Despite all this advice, serendipity remains largely resistant to our efforts to engineer it — this is one of the qualities of serendipity. However, some have said good luck is what happens when preparation meets opportunity — and Kris Krug’s four principles are an excellent way of making sure you are prepared.

Thanks KK for a great conversation.

Why innovation resists codification

The latest book on [design thinking] is Designing for Growth, a “design thinking toolkit for managers” and it provides a pretty good snapshot of how people are thinking about the discipline right now. Namely, that the reins of design thinking lie firmly in the hands of executives. In this world, design thinking is shorthand for the process implemented in a more creatively driven type of workshop, one involving visual thinking, iteration and prototyping. In this world, you don’t have to be a designer to be a design thinker, and the process has been codified as a repeatable, reusable business framework.
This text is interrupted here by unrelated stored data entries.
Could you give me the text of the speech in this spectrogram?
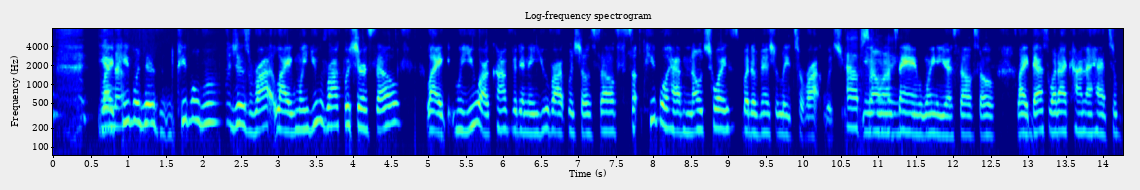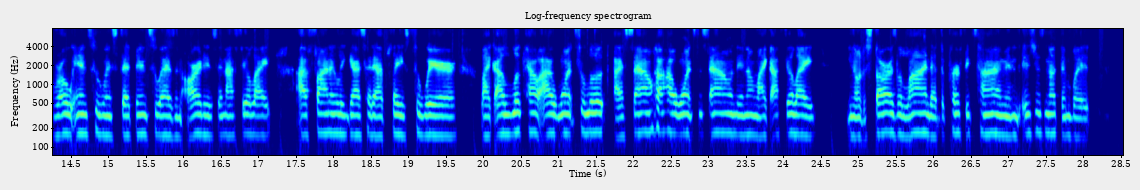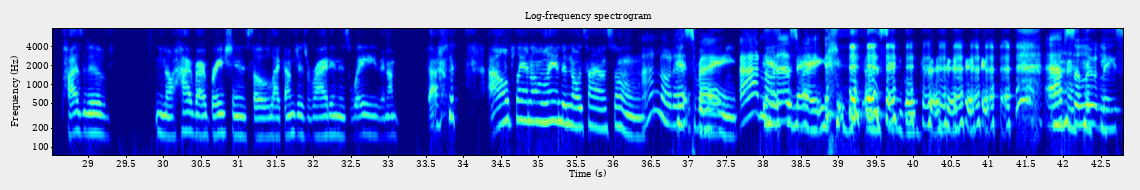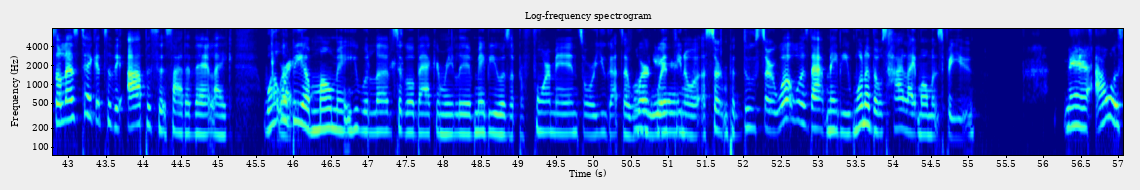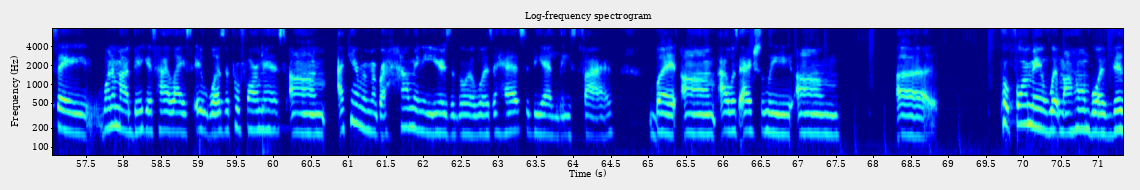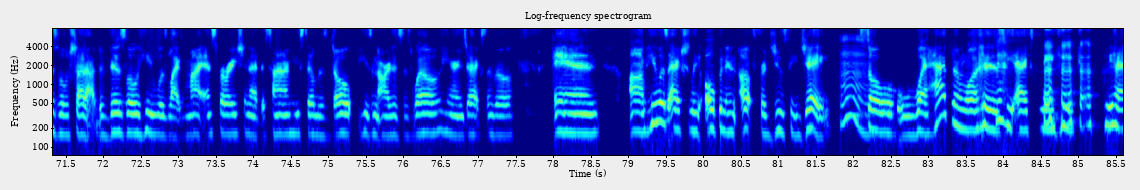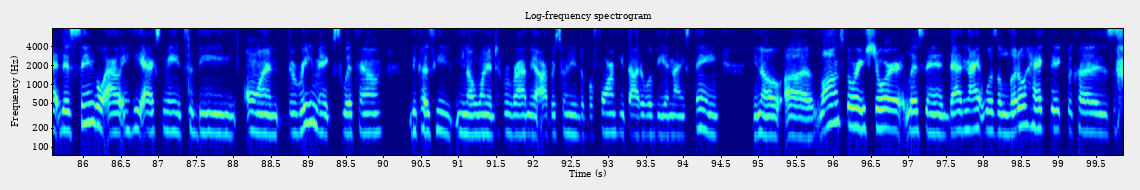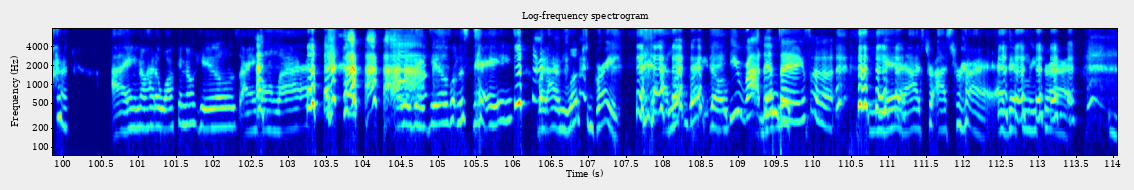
like know? people just people who just rock like when you rock with yourself like when you are confident and you rock with yourself so people have no choice but eventually to rock with you Absolutely. you know what i'm saying when you're yourself so like that's what i kind of had to grow into and step into as an artist and i feel like i finally got to that place to where like i look how i want to look i sound how i want to sound and i'm like i feel like you know the stars aligned at the perfect time and it's just nothing but positive you know, high vibration. So like I'm just riding this wave and I'm I don't plan on landing no time soon. I know that's right. I know Hence that's right. name of the single. Absolutely. So let's take it to the opposite side of that. Like, what would be a moment you would love to go back and relive? Maybe it was a performance or you got to Oh work with, you know, a certain producer. What was that maybe one of those highlight moments for you? Man, I would say one of my biggest highlights, it was a performance. Um, I can't remember how many years ago it was. It had to be at least five. But um, I was actually um, uh, performing with my homeboy Vizzle. Shout out to Vizzle. He was like my inspiration at the time. He still is dope. He's an artist as well here in Jacksonville. And um, he was actually opening up for Juicy J. Mm. So what happened was he asked me he he had this single out and he asked me to be on the remix with him because he you know wanted to provide me an opportunity to perform. He thought it would be a nice thing. You know, uh, long story short, listen, that night was a little hectic because I ain't know how to walk in no heels. I ain't gonna lie. I was in heels on the stage, but I looked great. I looked great though. you rock them things, huh? yeah, I try. I tried. I definitely tried.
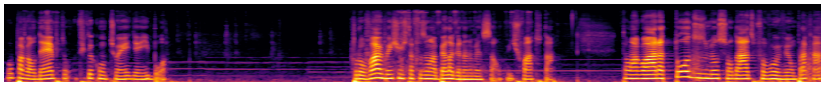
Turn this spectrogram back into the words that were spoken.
Vou pagar o débito, fica com o trade aí, boa. Provavelmente a gente tá fazendo uma bela grana mensal. E de fato tá. Então agora todos os meus soldados, por favor, venham pra cá.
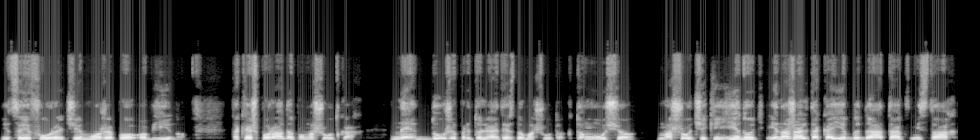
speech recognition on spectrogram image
і цієї фури, чи може по обгіну. Таке ж порада по маршрутках. Не дуже притуляйтесь до маршруток, тому що маршрутчики їдуть, і, на жаль, така є біда, так в містах.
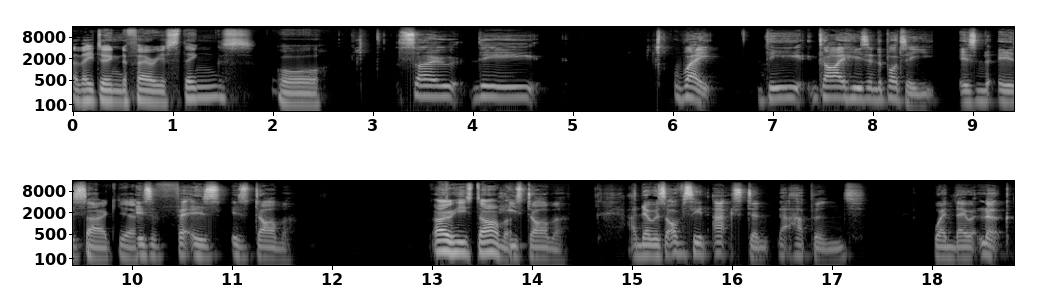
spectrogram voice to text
are they doing nefarious things, or So the wait, the guy who's in the body is is Sag? Yeah. is a is is Dharma. oh, he's Dharma. He's Dharma. And there was obviously an accident that happened when they were. Look,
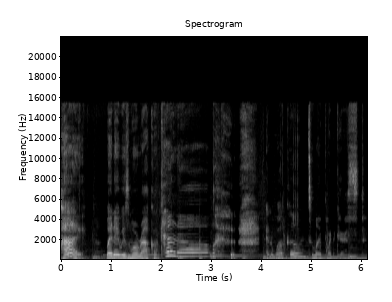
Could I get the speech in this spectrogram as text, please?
Hi, my name is Morocco Kello, and welcome to my podcast.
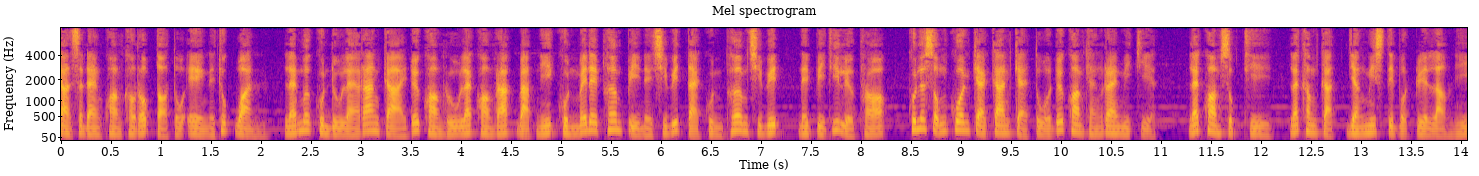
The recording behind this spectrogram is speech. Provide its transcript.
การแสดงความเคารพต่อตัวเองในทุกวัน และเมื่อคุณดูแลร่างกายด้วยความรู้และความรักแบบนี้คุณไม่ได้เพิ่มปีในชีวิตแต่คุณเพิ่มชีวิต ในปีที่เหลือเพราะ คุณสมควรแก่การแก่ตัวด้วยความแข็งแรงมีเกียรติ และความสุขทีและคำกัดยังมีสติบทเรียนเหล่านี้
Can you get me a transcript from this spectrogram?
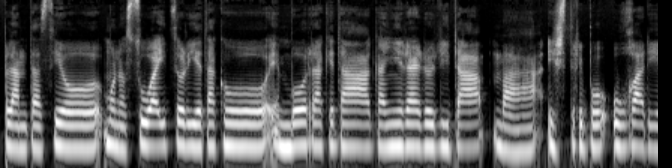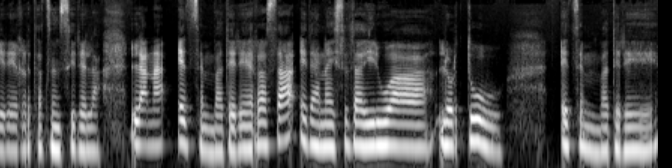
plantazio, bueno, zuaitz horietako enborrak eta gainera erorita, ba, istripo ugari ere gertatzen zirela. Lana etzen bat ere erraza, eta naiz eta dirua lortu etzen bat ere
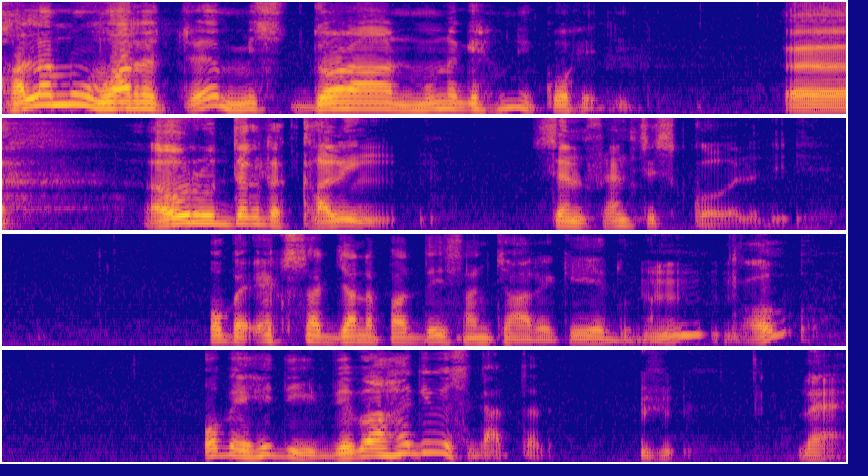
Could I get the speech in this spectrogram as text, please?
පළමු වරට මිස් ඩොරාන් මුණ ගැහුණේ කොහෙදිද. අවුරුද්ධකට කලින් සැන් ෆ්‍රන්සිස්කෝවලදී. ඔබ එක්සත් ජනපද්දේ සංචාරක යෙදුන. ඔව ඔබ එහිදී විවාහගි විස ගත්තද. නෑ.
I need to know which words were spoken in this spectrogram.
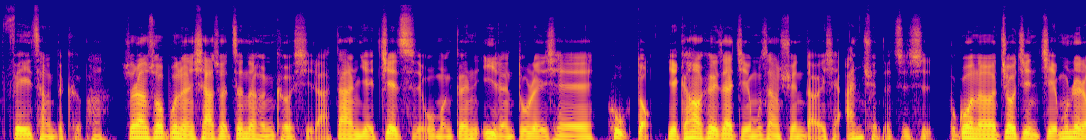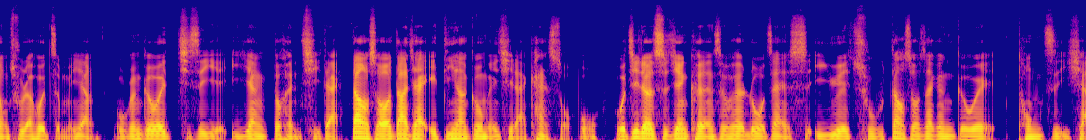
非常的可怕。虽然说不能下水，真的很可惜啦，但也借此我们跟艺人多了一些互动，也刚好可以在节目上宣导一些安全的知识。不过呢，究竟节目内容出来会怎么样，我跟各位其实也一样都很期待。到时候大家一定要跟我们一起来看首播，我记得时间可能是会落在十一月初，到时候再跟各位通知一下。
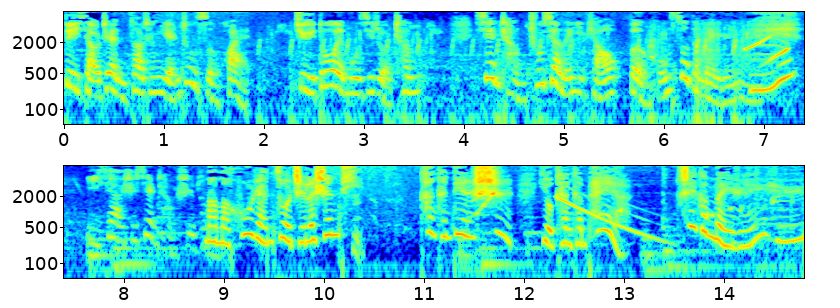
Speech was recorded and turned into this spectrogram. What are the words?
对小镇造成严重损坏。据多位目击者称，现场出现了一条粉红色的美人鱼。咦？以下是现场视频。妈妈忽然坐直了身体，看看电视，又看看佩儿。这个美人鱼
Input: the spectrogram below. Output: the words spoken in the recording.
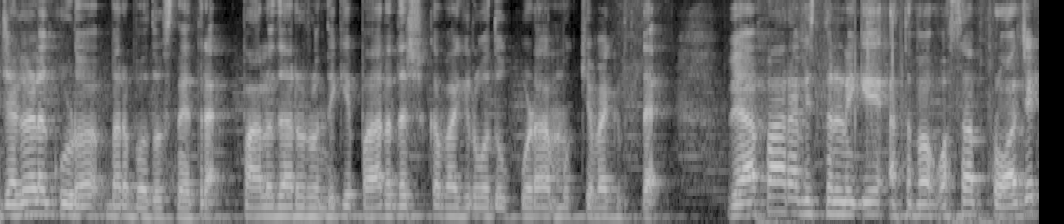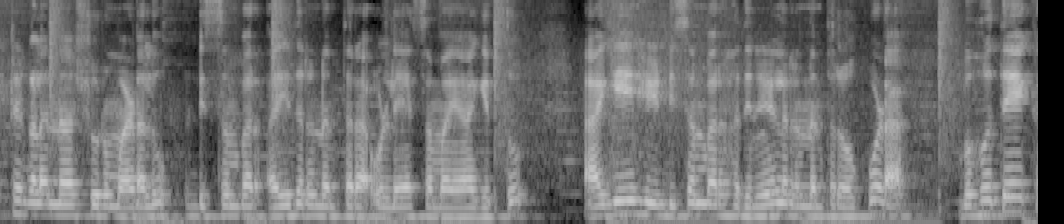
ಜಗಳ ಕೂಡ ಬರಬಹುದು ಸ್ನೇಹಿತರೆ. ಪಾಲುದಾರರೊಂದಿಗೆ ಪಾರದರ್ಶಕವಾಗಿರುವುದು ಕೂಡ ಮುಖ್ಯವಾಗಿರ್ತದೆ. ವ್ಯಾಪಾರ ವಿಸ್ತರಣೆಗೆ ಅಥವಾ ಹೊಸ ಪ್ರಾಜೆಕ್ಟ್ಗಳನ್ನು ಶುರು ಮಾಡಲು ಡಿಸೆಂಬರ್ ಐದರ ನಂತರ ಒಳ್ಳೆಯ ಸಮಯ ಆಗಿತ್ತು. ಹಾಗೆಯೇ ಈ ಡಿಸೆಂಬರ್ ಹದಿನೇಳರ ನಂತರವೂ ಕೂಡ ಬಹುತೇಕ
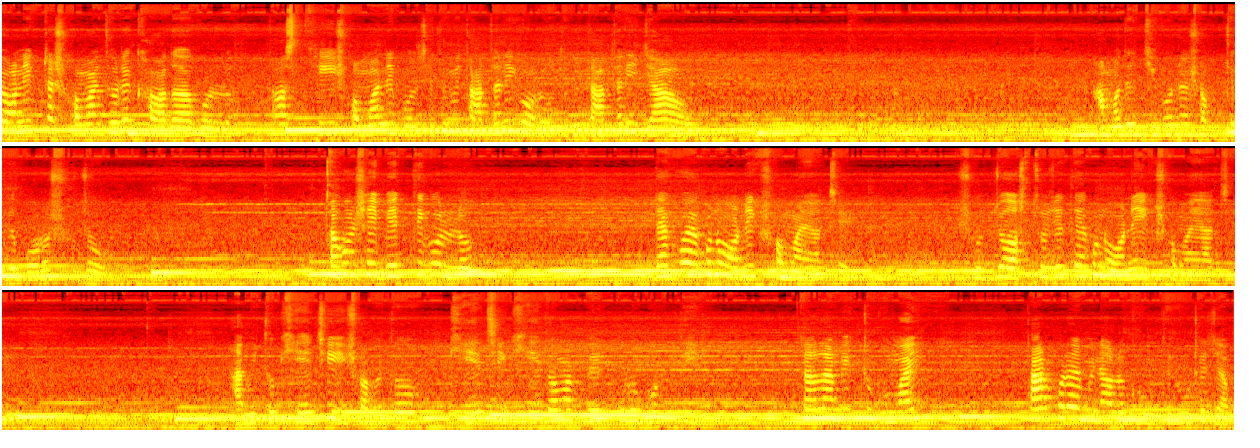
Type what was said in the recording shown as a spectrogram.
সে অনেকটা সময় ধরে খাওয়া দাওয়া করল। তার স্ত্রী সমানে বলছে, তুমি তাড়াতাড়ি করো, তুমি তাড়াতাড়ি যাও। আমাদের জীবনের সব থেকে বড় সুযোগ। তখন সেই ব্যক্তি বলল, দেখো, এখনও অনেক সময় আছে। সূর্য অস্ত যেতে এখনও অনেক সময় আছে। আমি তো খেয়েছি, সবে তো খেয়েছি, খেয়ে তো আমার পেট পুরো ভর্তি। তাহলে আমি একটু ঘুমাই। তারপরে আমি নাহলে ঘুম থেকে উঠে যাব।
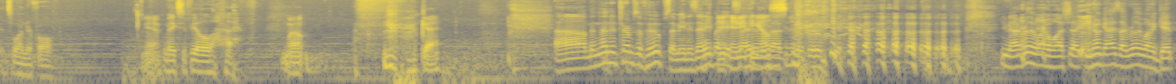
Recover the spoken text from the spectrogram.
It's wonderful. yeah. it makes you feel alive. Well, okay. Um, and then in terms of hoops, I mean, is anybody A- excited anything else? about Clippers? you know, I really want to watch that. You know, guys, I really want to get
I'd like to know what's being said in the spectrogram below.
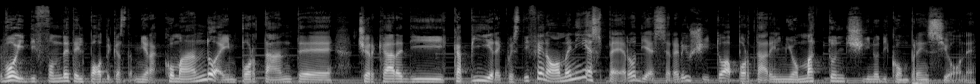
voi diffondete il podcast, mi raccomando, è importante cercare di capire questi fenomeni e spero di essere riuscito a portare il mio mattoncino di comprensione.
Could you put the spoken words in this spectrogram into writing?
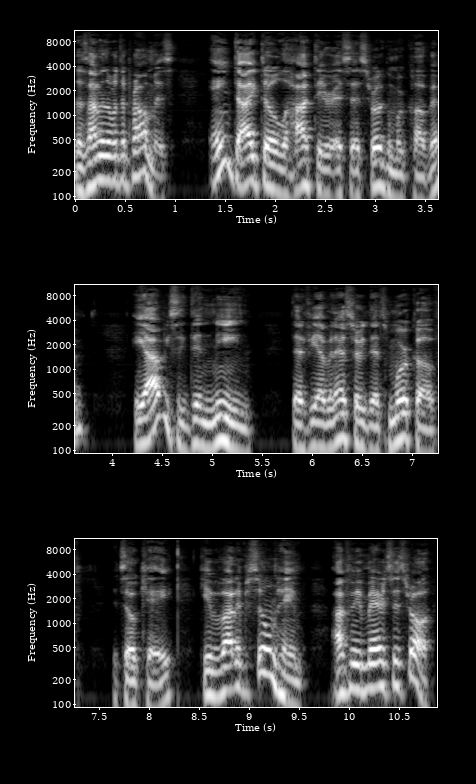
Now, I don't know what the problem is. Ain't. He obviously didn't mean that if you have an esrog that's murkav, it's okay. Keep married Israel.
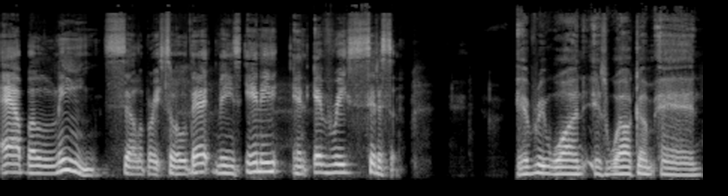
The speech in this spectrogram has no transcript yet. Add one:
Abilene celebrate. So that means any and every citizen. Everyone is welcome, and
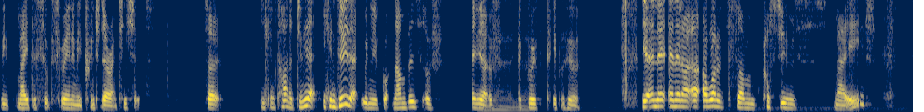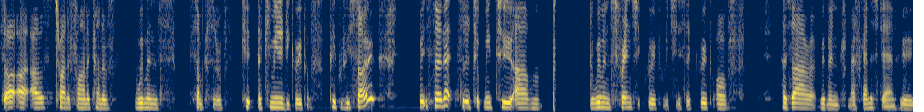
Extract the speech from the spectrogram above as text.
we made the silk screen and we printed our own t-shirts. So you can kind of do that. You can do that when you've got numbers of, and you know, yeah, yeah. a group of people who are, yeah. And then and then I, I wanted some costumes made, so I, I, was trying to find a kind of women's some sort of a community group of people who sew. So that sort of took me to um, the Women's Friendship Group, which is a group of Hazara women from Afghanistan who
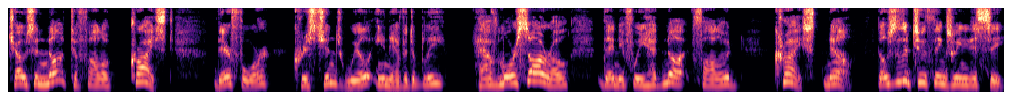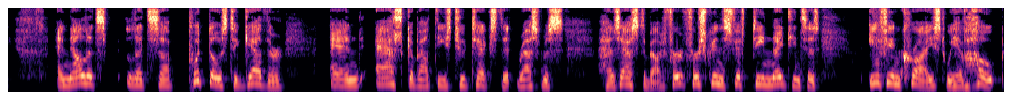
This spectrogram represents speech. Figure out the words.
chosen not to follow Christ. Therefore, Christians will inevitably have more sorrow than if we had not followed Christ. Now, those are the two things we need to see. And now let's let's uh, put those together and ask about these two texts that Rasmus has asked about. First Corinthians 15, 19 says, if in Christ we have hope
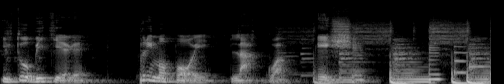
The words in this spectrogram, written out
il tuo bicchiere, prima o poi l'acqua esce.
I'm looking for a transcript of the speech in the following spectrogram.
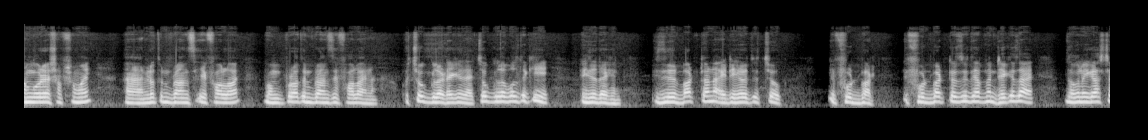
আঙ্গুরে সবসময় নতুন ব্রাঞ্চে ফল হয় এবং পুরাতন ব্রাঞ্চে ফল হয় না। ও চোখগুলো ঢেকে যায়। চোখগুলো বলতে কি? এই যে দেখেন, এই যে বাটটা না, এটাই হচ্ছে চোখ, এই ফুট বাট এই ফুট বাটটা যদি আপনার ঢেকে যায়, যখন এই গাছটা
This is all, arguably, fine. But mostly it unwittingly highlights the true tension at the heart of the design thinking debate. A codified, repeatable, reusable practice contradicts the nature of innovation, which requires difficult, uncomfortable work to challenge the status quo of an industry or, at the very least, an organization. Executives are understandably looking for tidy ways to guarantee their innovation efforts — but they’d be better off coming to terms with the fact that there aren’t any.

Helen Walters of Doblin on the challenges of integrating design thinking into business.